- _Work instruction_: Only lines containing the word "recording" are needed; pull them out of the material.

- _Dataset extract_:
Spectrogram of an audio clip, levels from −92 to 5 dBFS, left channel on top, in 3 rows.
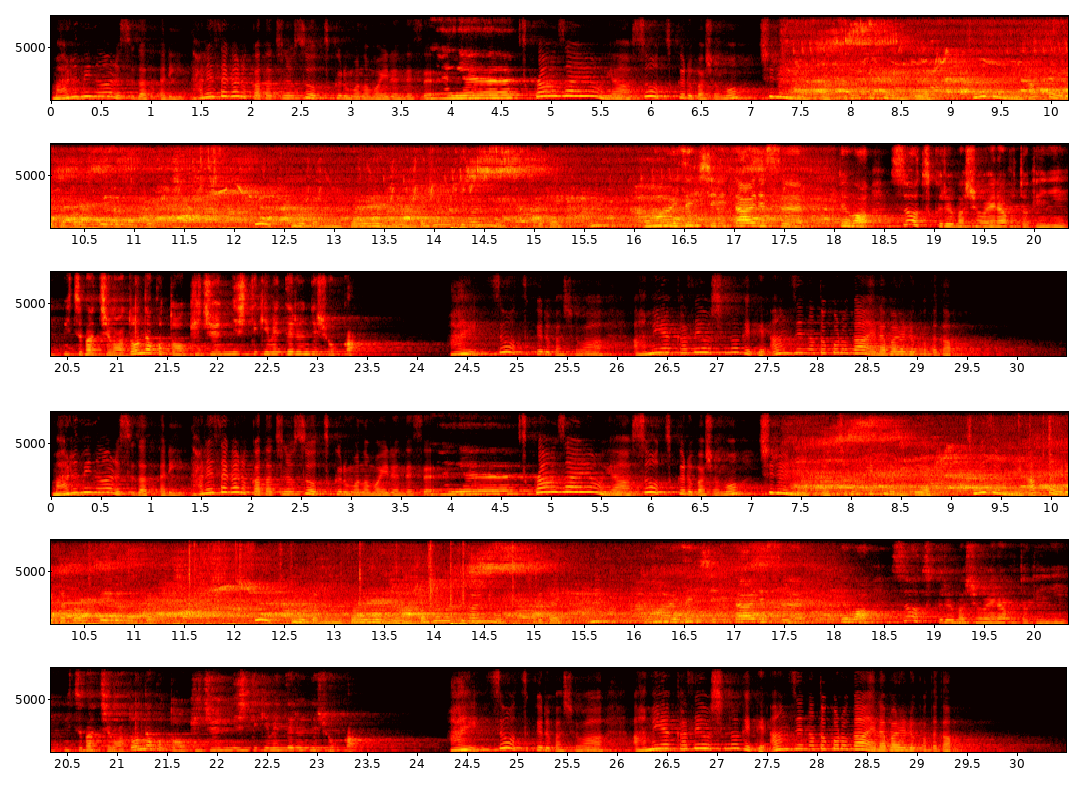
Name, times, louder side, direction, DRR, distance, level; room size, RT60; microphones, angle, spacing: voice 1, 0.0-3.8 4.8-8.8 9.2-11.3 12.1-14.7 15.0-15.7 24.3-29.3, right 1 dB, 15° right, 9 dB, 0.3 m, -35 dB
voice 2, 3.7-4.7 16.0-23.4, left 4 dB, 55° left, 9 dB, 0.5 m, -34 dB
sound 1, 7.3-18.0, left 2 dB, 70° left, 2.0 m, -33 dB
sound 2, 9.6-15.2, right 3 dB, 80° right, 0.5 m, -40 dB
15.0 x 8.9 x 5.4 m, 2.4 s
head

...

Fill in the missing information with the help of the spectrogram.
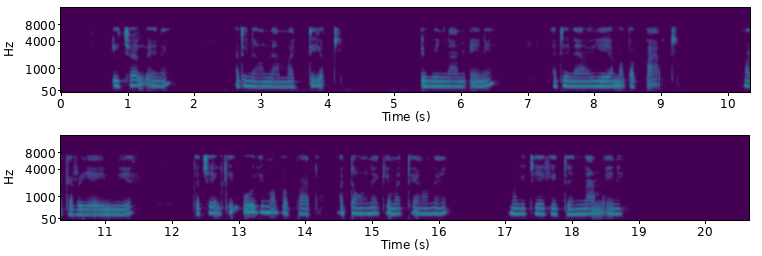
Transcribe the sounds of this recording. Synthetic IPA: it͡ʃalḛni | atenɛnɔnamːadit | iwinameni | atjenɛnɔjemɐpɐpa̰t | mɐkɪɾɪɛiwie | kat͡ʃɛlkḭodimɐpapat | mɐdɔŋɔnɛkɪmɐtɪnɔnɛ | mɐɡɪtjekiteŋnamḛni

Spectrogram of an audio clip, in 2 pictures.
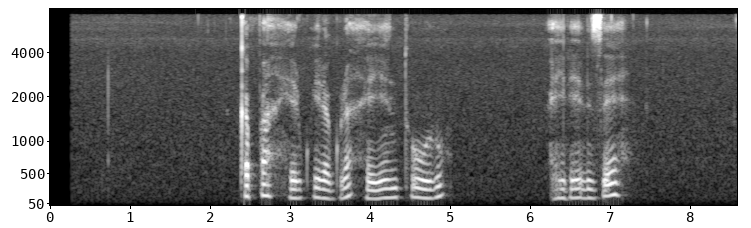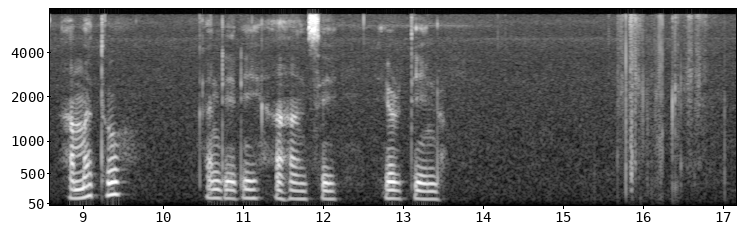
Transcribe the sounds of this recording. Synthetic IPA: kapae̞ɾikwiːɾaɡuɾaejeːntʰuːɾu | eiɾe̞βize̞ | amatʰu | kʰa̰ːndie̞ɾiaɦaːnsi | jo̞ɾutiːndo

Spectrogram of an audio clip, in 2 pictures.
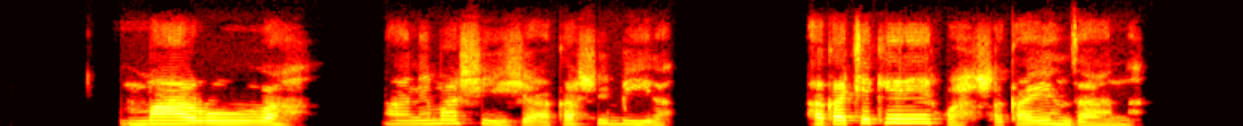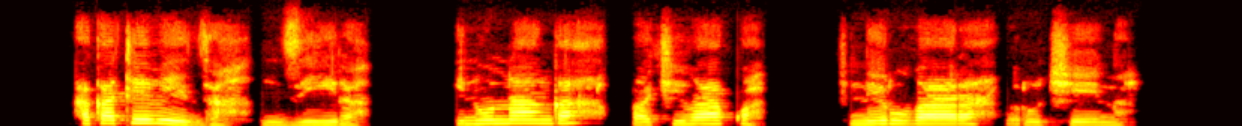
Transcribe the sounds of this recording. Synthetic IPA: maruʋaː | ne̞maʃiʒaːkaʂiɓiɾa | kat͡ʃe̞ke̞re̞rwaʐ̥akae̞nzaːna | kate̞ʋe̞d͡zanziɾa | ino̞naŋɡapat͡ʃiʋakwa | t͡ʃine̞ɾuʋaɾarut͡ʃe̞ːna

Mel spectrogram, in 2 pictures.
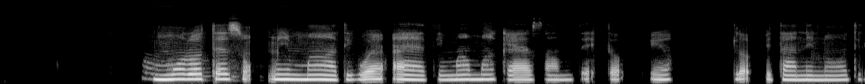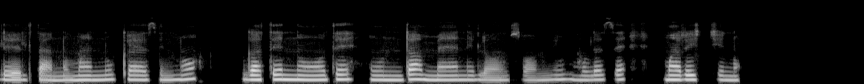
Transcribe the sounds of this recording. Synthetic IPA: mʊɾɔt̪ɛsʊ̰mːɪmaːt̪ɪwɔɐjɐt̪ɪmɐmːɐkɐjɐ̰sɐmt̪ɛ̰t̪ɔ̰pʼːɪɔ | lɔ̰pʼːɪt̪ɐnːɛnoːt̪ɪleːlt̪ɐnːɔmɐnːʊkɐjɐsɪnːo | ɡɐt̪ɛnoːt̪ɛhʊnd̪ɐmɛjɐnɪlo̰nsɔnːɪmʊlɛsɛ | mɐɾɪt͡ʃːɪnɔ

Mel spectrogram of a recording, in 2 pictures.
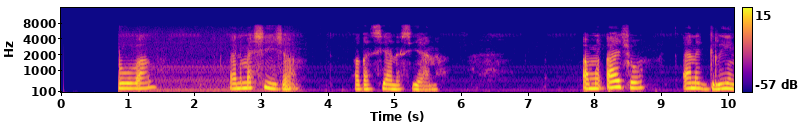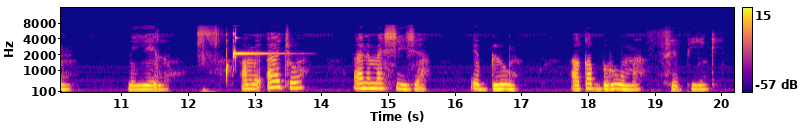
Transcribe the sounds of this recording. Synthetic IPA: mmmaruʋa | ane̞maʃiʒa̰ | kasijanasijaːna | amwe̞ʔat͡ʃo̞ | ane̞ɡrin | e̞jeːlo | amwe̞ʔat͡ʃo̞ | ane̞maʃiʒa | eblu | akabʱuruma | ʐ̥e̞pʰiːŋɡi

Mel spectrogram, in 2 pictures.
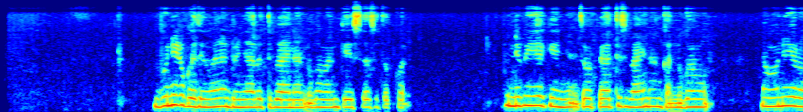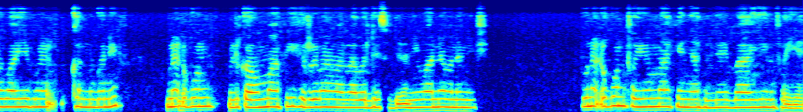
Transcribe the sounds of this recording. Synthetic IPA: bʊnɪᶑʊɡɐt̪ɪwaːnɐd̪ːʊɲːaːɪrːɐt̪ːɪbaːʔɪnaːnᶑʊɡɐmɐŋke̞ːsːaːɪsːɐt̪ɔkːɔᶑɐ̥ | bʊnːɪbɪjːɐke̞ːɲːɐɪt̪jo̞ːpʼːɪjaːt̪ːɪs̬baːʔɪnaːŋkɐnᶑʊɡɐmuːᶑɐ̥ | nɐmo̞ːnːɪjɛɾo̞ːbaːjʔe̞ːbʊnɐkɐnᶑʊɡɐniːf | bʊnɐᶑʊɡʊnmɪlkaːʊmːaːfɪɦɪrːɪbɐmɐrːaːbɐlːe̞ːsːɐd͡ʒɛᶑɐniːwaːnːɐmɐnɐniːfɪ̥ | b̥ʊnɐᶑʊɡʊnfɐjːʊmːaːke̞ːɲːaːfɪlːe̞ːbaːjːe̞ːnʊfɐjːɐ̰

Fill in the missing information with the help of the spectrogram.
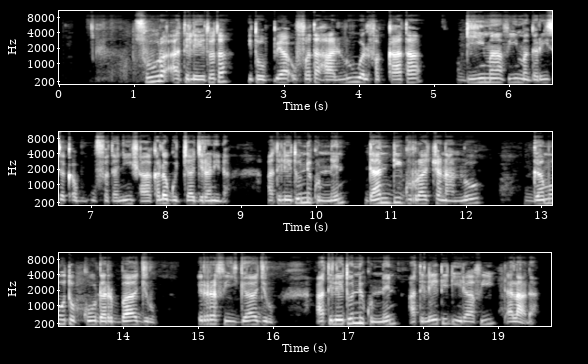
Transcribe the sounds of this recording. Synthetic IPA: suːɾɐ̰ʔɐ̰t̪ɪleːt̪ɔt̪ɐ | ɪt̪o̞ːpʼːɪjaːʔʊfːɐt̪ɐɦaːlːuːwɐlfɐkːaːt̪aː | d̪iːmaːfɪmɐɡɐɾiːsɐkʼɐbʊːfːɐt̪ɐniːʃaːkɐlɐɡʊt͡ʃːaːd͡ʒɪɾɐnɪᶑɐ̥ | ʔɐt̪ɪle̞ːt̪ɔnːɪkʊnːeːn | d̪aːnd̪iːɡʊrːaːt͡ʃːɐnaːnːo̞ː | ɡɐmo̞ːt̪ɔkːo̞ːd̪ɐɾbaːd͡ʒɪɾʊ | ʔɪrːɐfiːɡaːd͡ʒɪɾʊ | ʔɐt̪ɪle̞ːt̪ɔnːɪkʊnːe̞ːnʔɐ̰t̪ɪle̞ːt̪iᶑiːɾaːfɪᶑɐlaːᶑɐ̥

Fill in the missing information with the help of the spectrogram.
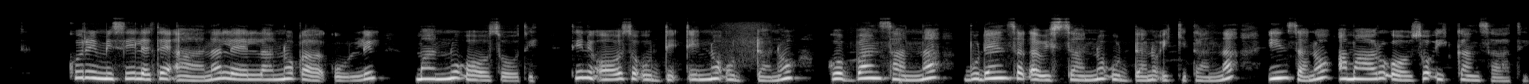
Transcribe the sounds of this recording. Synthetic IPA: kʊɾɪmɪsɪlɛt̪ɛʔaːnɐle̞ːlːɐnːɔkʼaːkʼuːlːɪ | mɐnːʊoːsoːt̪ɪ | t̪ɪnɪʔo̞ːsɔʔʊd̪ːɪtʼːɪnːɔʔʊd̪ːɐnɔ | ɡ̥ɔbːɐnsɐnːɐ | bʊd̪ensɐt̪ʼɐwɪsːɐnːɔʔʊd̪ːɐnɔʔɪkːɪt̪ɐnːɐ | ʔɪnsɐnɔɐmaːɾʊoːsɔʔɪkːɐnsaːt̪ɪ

- _Output_:
Transcribe the sounds of this recording. Synthetic IPA: it͡ʃalḛni | atenɛnɔnamːadit | iwinameni | atjenɛnɔjemɐpɐpa̰t | mɐkɪɾɪɛiwie | kat͡ʃɛlkḭodimɐpapat | mɐdɔŋɔnɛkɪmɐtɪnɔnɛ | mɐɡɪtjekiteŋnamḛni
Transcribe the sounds of this recording. Synthetic IPA: kapae̞ɾikwiːɾaɡuɾaejeːntʰuːɾu | eiɾe̞βize̞ | amatʰu | kʰa̰ːndie̞ɾiaɦaːnsi | jo̞ɾutiːndo
Transcribe the sounds of this recording. Synthetic IPA: maruʋaː | ne̞maʃiʒaːkaʂiɓiɾa | kat͡ʃe̞ke̞re̞rwaʐ̥akae̞nzaːna | kate̞ʋe̞d͡zanziɾa | ino̞naŋɡapat͡ʃiʋakwa | t͡ʃine̞ɾuʋaɾarut͡ʃe̞ːna
Transcribe the sounds of this recording. Synthetic IPA: mʊɾɔt̪ɛsʊ̰mːɪmaːt̪ɪwɔɐjɐt̪ɪmɐmːɐkɐjɐ̰sɐmt̪ɛ̰t̪ɔ̰pʼːɪɔ | lɔ̰pʼːɪt̪ɐnːɛnoːt̪ɪleːlt̪ɐnːɔmɐnːʊkɐjɐsɪnːo | ɡɐt̪ɛnoːt̪ɛhʊnd̪ɐmɛjɐnɪlo̰nsɔnːɪmʊlɛsɛ | mɐɾɪt͡ʃːɪnɔ
Mel spectrogram of a recording, in 2 pictures.
Transcribe the sounds of this recording. Synthetic IPA: mmmaruʋa | ane̞maʃiʒa̰ | kasijanasijaːna | amwe̞ʔat͡ʃo̞ | ane̞ɡrin | e̞jeːlo | amwe̞ʔat͡ʃo̞ | ane̞maʃiʒa | eblu | akabʱuruma | ʐ̥e̞pʰiːŋɡi
Transcribe the sounds of this recording. Synthetic IPA: bʊnɪᶑʊɡɐt̪ɪwaːnɐd̪ːʊɲːaːɪrːɐt̪ːɪbaːʔɪnaːnᶑʊɡɐmɐŋke̞ːsːaːɪsːɐt̪ɔkːɔᶑɐ̥ | bʊnːɪbɪjːɐke̞ːɲːɐɪt̪jo̞ːpʼːɪjaːt̪ːɪs̬baːʔɪnaːŋkɐnᶑʊɡɐmuːᶑɐ̥ | nɐmo̞ːnːɪjɛɾo̞ːbaːjʔe̞ːbʊnɐkɐnᶑʊɡɐniːf | bʊnɐᶑʊɡʊnmɪlkaːʊmːaːfɪɦɪrːɪbɐmɐrːaːbɐlːe̞ːsːɐd͡ʒɛᶑɐniːwaːnːɐmɐnɐniːfɪ̥ | b̥ʊnɐᶑʊɡʊnfɐjːʊmːaːke̞ːɲːaːfɪlːe̞ːbaːjːe̞ːnʊfɐjːɐ̰
Transcribe the sounds of this recording. Synthetic IPA: suːɾɐ̰ʔɐ̰t̪ɪleːt̪ɔt̪ɐ | ɪt̪o̞ːpʼːɪjaːʔʊfːɐt̪ɐɦaːlːuːwɐlfɐkːaːt̪aː | d̪iːmaːfɪmɐɡɐɾiːsɐkʼɐbʊːfːɐt̪ɐniːʃaːkɐlɐɡʊt͡ʃːaːd͡ʒɪɾɐnɪᶑɐ̥ | ʔɐt̪ɪle̞ːt̪ɔnːɪkʊnːeːn | d̪aːnd̪iːɡʊrːaːt͡ʃːɐnaːnːo̞ː | ɡɐmo̞ːt̪ɔkːo̞ːd̪ɐɾbaːd͡ʒɪɾʊ | ʔɪrːɐfiːɡaːd͡ʒɪɾʊ | ʔɐt̪ɪle̞ːt̪ɔnːɪkʊnːe̞ːnʔɐ̰t̪ɪle̞ːt̪iᶑiːɾaːfɪᶑɐlaːᶑɐ̥
Transcribe the sounds of this recording. Synthetic IPA: kʊɾɪmɪsɪlɛt̪ɛʔaːnɐle̞ːlːɐnːɔkʼaːkʼuːlːɪ | mɐnːʊoːsoːt̪ɪ | t̪ɪnɪʔo̞ːsɔʔʊd̪ːɪtʼːɪnːɔʔʊd̪ːɐnɔ | ɡ̥ɔbːɐnsɐnːɐ | bʊd̪ensɐt̪ʼɐwɪsːɐnːɔʔʊd̪ːɐnɔʔɪkːɪt̪ɐnːɐ | ʔɪnsɐnɔɐmaːɾʊoːsɔʔɪkːɐnsaːt̪ɪ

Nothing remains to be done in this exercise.